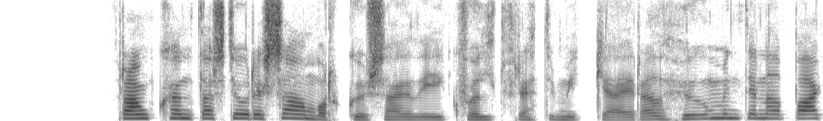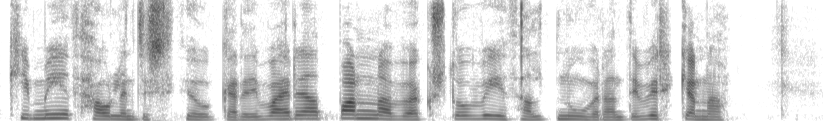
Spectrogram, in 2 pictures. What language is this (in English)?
Icelandic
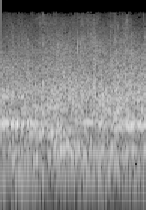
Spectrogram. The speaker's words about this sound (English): This is a bit better from the crowd. They're just trying to rouse him a little bit.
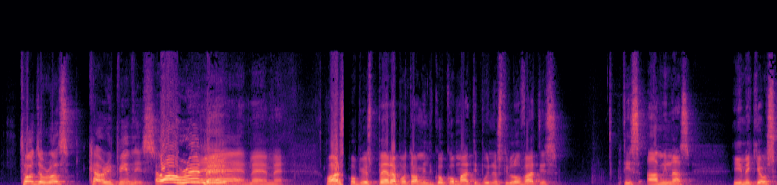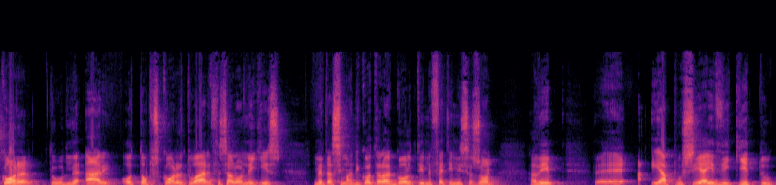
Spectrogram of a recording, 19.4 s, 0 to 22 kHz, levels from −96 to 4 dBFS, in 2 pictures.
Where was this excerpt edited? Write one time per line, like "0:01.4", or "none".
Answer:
0:04.3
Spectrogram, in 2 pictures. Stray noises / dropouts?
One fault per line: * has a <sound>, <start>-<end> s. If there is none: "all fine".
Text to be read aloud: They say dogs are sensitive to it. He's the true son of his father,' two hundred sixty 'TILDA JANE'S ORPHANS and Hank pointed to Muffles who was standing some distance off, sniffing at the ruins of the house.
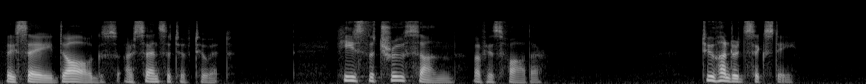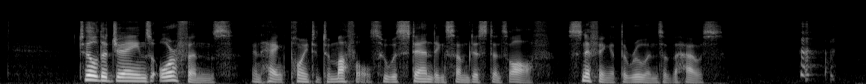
* has a laugh, 16.6-17.0 s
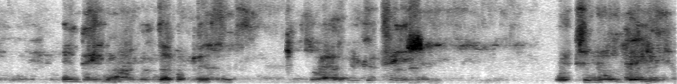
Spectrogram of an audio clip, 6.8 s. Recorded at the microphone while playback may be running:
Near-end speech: none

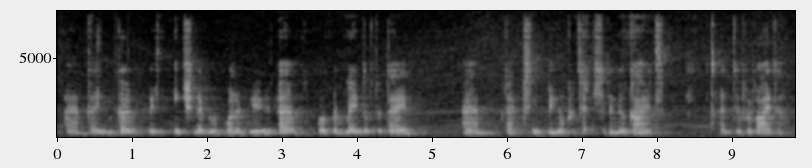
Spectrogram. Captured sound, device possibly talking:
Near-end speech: none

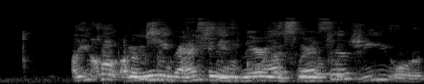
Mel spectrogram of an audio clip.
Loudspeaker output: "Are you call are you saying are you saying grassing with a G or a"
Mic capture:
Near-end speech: present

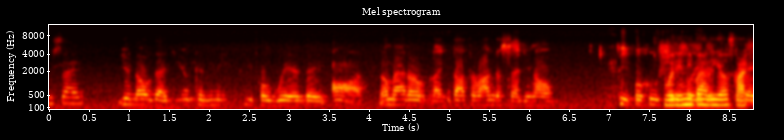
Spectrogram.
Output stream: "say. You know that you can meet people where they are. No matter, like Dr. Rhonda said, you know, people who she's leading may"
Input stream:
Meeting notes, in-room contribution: present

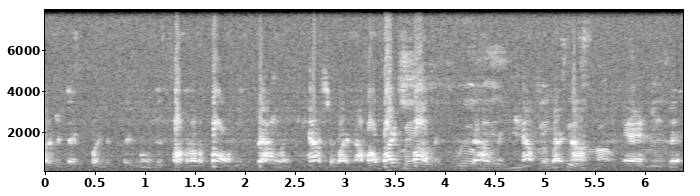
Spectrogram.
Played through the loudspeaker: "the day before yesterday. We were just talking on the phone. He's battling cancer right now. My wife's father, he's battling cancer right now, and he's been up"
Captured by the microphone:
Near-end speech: present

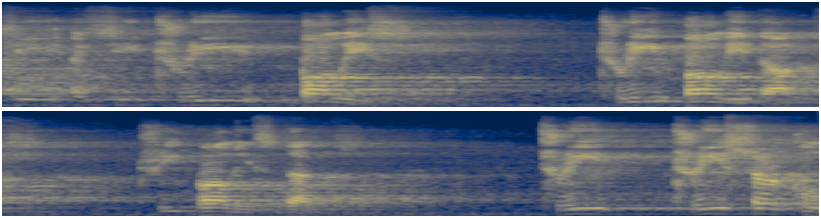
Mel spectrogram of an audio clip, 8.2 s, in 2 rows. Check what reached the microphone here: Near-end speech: none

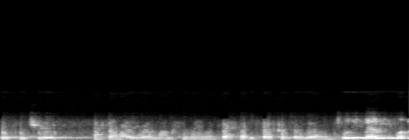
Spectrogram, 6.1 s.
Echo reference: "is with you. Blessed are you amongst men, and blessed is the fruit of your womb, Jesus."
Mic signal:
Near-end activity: present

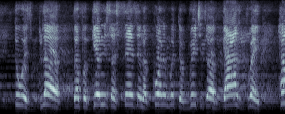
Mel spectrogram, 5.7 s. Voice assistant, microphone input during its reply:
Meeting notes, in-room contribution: none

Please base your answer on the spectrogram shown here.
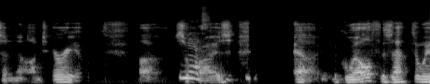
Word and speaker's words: Guelph: Guelph, is that the way it's pronounced?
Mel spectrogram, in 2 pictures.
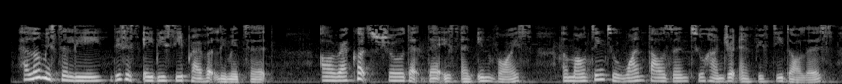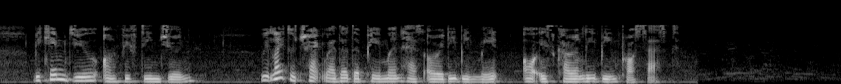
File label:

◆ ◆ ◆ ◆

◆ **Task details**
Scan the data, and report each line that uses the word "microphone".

◆ **Expected output**
Spectrogram of an audio clip, 6.8 s. Recorded at the microphone while playback may be running:
Captured by the microphone:
Mel spectrogram of an audio clip, 8.2 s, in 2 rows. Check what reached the microphone here: Near-end speech: none
Mel spectrogram, 5.7 s. Voice assistant, microphone input during its reply:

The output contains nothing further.